ALE Math_Seasonal Workers_Integrity Data ACA ComplianceContent updated May 29, 2018

When counting heads to see whether a business is large enough to need to comply with the Affordable Care Act, a company has to start by looking at the service hours of every worker. But in the tally toward that all-important threshold for an Applicable Large Employer – 50 full-time employees, including equivalents – you can take some heads out of the ALE count.

Time element for the ALE calculation

Employee head count is calculated for the workforce of the previous calendar year.

  • Add the number of full-time employees for each month of the prior year to the number of full-time equivalents for the prior year.
  • Divide the total by 12.

The best known of head-count exclusions that can be taken is that for seasonal workers. The key thing to remember with this exclusion is the definition of “seasonal.” According to ACA regulations, the time over which these workers were employed can only be a period of 120 days or less.

Defining ‘seasonal’ workers

Determining ACA ALE count-seasonal workers

In our educational ACA for Santa video, Confused about the Affordable Care Act and Whether Your Business Needs to Comply? Santa Is Trying to Figure This All Out, Too, we use the example of three groups of elves employed by Santa at three different stretches of time during the year.

Only one group of elves at ‘No Coal for You’ Studio fits the ACA definition of “seasonal.”

  • The Painter elves, who worked over a 212-day period from 1/1/2018 to 7/31/2018, are not seasonal workers.
  • The Production elves, who worked over a 137-day period from 8/1/2018 to 12/15/2018, are not seasonal workers.
  • The Wrapper elves, who worked over a 54-day period from 11/1/2018 to 12/24/2018, are seasonal workers.

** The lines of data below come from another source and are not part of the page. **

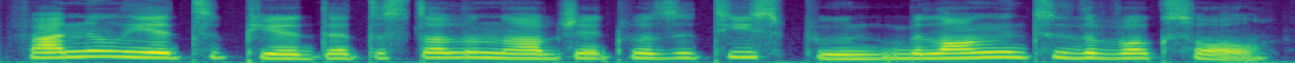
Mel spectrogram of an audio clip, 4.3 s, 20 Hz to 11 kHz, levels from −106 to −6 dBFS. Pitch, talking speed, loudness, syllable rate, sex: 215 Hz, 195 wpm, -18 LUFS, 5.7 syllables/s, female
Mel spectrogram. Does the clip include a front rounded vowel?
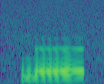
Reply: yes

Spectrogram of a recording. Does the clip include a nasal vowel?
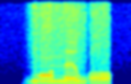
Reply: yes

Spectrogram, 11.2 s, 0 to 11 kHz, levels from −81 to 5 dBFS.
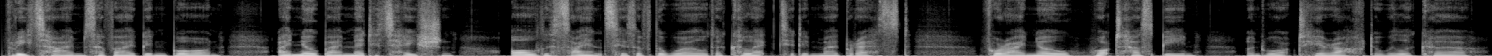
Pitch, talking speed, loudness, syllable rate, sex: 165 Hz, 170 wpm, -20 LUFS, 4.6 syllables/s, female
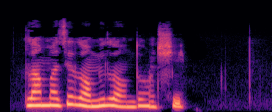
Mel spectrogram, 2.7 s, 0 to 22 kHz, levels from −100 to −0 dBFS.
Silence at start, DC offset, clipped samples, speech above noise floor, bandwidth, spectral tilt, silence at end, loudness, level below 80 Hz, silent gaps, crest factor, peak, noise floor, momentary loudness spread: 0.25 s; under 0.1%; under 0.1%; 51 dB; 8.8 kHz; -7 dB/octave; 0.9 s; -18 LUFS; -70 dBFS; none; 14 dB; -4 dBFS; -68 dBFS; 10 LU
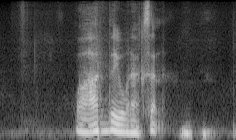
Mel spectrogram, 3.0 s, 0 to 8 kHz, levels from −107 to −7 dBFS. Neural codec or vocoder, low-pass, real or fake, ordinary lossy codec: codec, 16 kHz, 0.8 kbps, ZipCodec; none; fake; none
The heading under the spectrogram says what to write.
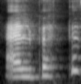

And although the Wrapper elves’ shifts make for the only full-time schedule at No Coal for You – and they do bring the studio’s FTE count to above the